Battery is definitely a case of gratification deferred at the moment.
At this point I think it would be fair to say that Battery is turning out to be quite a different series than the one I initially imagined it would be. It manifests not so much in tone and style as it does in theme – certainly, I knew we were in for a measured and naturalistic narrative style in the hands of Mochizuki Tomomi. It’s a style which, as I I think about it, seems almost as odd a fit with a baseball series as it does with one based on a novel by Asano Atsuko, if No. 6 is anything to go by (and that’s the only one of her works I’m familiar with).
No, where Battery has surprised me (and not for the better, on the whole) is that it seems to focus very little on what I thought would be the major themes based on the first few episodes. The sibling relationship between the Harada brothers has effectively disappeared from the story, and the subject of Takumi’s individualism and and stubbornness clashing with rigid Japanese sports culture isn’t far behind it.
Some of this, no doubt, is my fault for jumping to the wrong conclusions. The name of this series is “Battery” after all, so it only makes sense that the pitcher and catcher would be the center of the narrative. The problem for me comes in the fact that it was that other stuff that had the most build-up, and was frankly the strongest and most compelling drama.
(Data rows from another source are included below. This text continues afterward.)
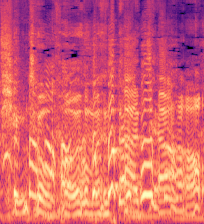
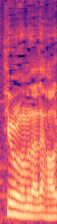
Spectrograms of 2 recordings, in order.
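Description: First: It is said in a pinched, affected voice. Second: It is said in a plain, natural voice.

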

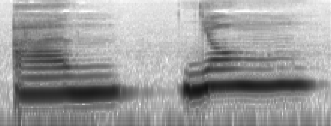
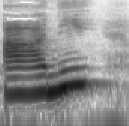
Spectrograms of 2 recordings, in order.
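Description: First: The final nasal consonants are clearly pronounced. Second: The final nasal consonants are dropped. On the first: The speaker calls it right. "所以读的时候一定要读成안녕" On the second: The speaker calls it wrong. "而不是아니"

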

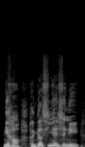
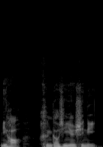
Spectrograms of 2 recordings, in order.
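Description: First: A high, loud, clipped young-sounding voice. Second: A medium-pitched, medium-paced mature voice.

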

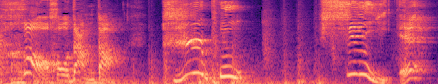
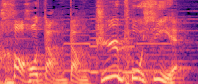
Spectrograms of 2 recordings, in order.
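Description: First: The final word is stretched out long. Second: The final word is cut off short. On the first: The episode is ending with a pause. The speaker calls it right. "结尾必须要拉长声停顿一下才行" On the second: The episode ends abruptly. The speaker calls it wrong. "我要是不拉长声这么结尾"

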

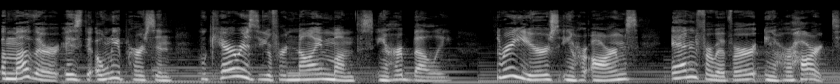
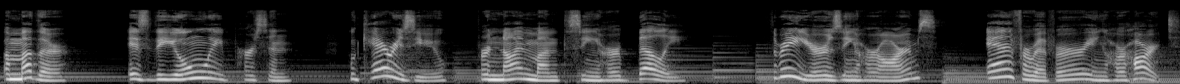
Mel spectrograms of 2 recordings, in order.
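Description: First: It is read at normal speed. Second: It is read slowly.

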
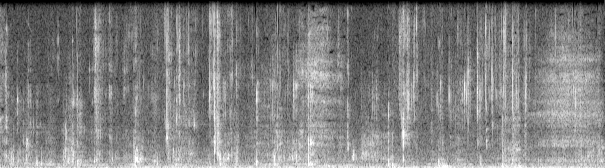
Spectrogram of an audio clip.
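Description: Close-miked eating: noodles slurped and chewed, with many short wet smacking clicks and a couple of airy slurps, one about three seconds in and one near the end.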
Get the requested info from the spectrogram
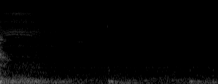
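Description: A couple of faint clicks of computer keyboard keys being typed, over quiet room tone.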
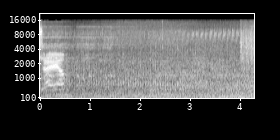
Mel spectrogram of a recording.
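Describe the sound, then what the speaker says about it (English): A helicopter in the video game Metal Gear Rising Revengeance, a dense, steady rotor and engine roar that holds loud and even throughout, with a brief burst of other game sound at the very start. "Check out that helicopter."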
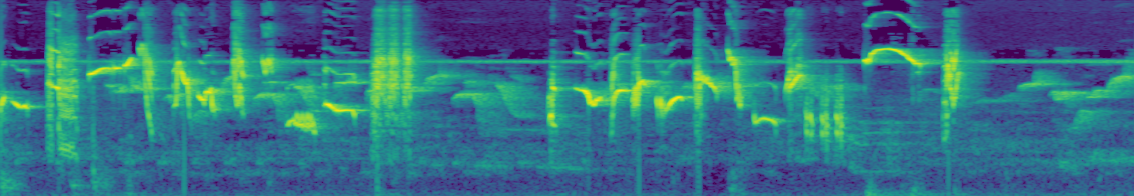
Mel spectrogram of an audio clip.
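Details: Oriental magpie-robin song used to seek rivals and provoke quiet birds into singing: a rapid, varied run of whistled, rising and falling notes mixed with sharp chirps and buzzy phrases, with a steady thin high tone running throughout.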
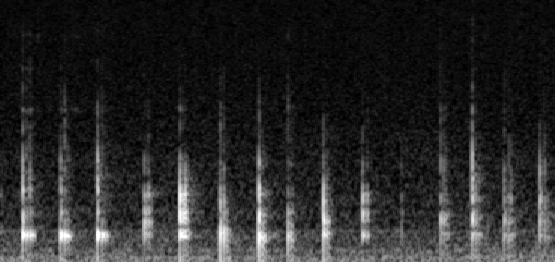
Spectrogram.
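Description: A small, whole, partly hollow orange pumpkin of the red kuri type, with its stem on and held in one hand, is tapped with a wooden stick mallet with a round wooden ball head, with some scraping from the stick. About fourteen quiet, hollow knocks sound at an uneven pace, each with a mid-low tone that dies away almost at once.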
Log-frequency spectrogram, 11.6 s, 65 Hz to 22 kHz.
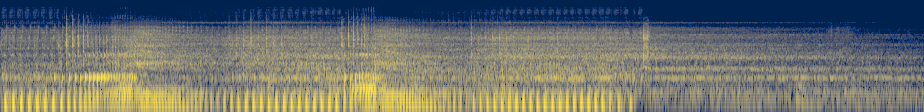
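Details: Yamaha Mio M3 scooter: engine runs with a rough, low growling hum that rises with two throttle blips; growl suspected from the final drive bearings, checked with the CVT cover opened.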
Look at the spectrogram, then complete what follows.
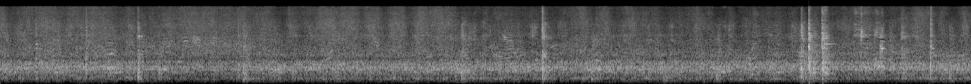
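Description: Snails and leeks sizzling in a metal wok over a high gas flame, stirred and tossed with a metal ladle that scrapes and knocks against the wok. There is a steady hiss throughout, with sharp clacks of the ladle now and then, and a quick run of them about eight seconds in.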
As a result, the current breakdown between Takumi and Gou seems comparatively overplayed – I just don’t think we’ve been given enough reason to really invest ourselves in it emotionally. And that is a problem, any way you look at it.
Indeed, the primary voice of the narrative for now at least has turned out to be Mizugaki-kun. He’s kind of Battery’s Greek chorus, providing a snarky running commentary on the breakdown of Takumi and Gou’s on-field relationship and constantly ribbing Kadowaki for his obsession with his “princess”. Mind you his read of the situation is generally pretty on-point – indeed, Takumi is a pretty fragile figure, as wunderkinds like him often are. With young kids who’re supremely talented at a sport, finding others who can play on their level genuinely is a problem – and nowhere is that more obvious than with a baseball pitcher. If Gou can’t catch Takumi’s pitches at full power, it’s not as though there’s anyone else in backwater Nitta who can.
There is an elegance to the way this plays out, I’ll say that much. In a sense, Takumi’s problem in baseball now mirrors his problem in life – you can’t just go 100% all the time. Takumi never has an unexpressed thought, he never tempers his demands to the situation. That causes all of his relationships to be strained, and unless he can prevent the same thing from happening on the diamond he’ll destroy the one real friendship he seems to have forged. Maybe throwing at 70% isn’t such a bad thing if it means you can actually be part of a team, play catch with a friend and actually have fun. And maybe compromising once in a while can make life a little more pleasant. That would be a novel (no pun intended) take on an anime coming-of-age drama, especially a sports-themed one…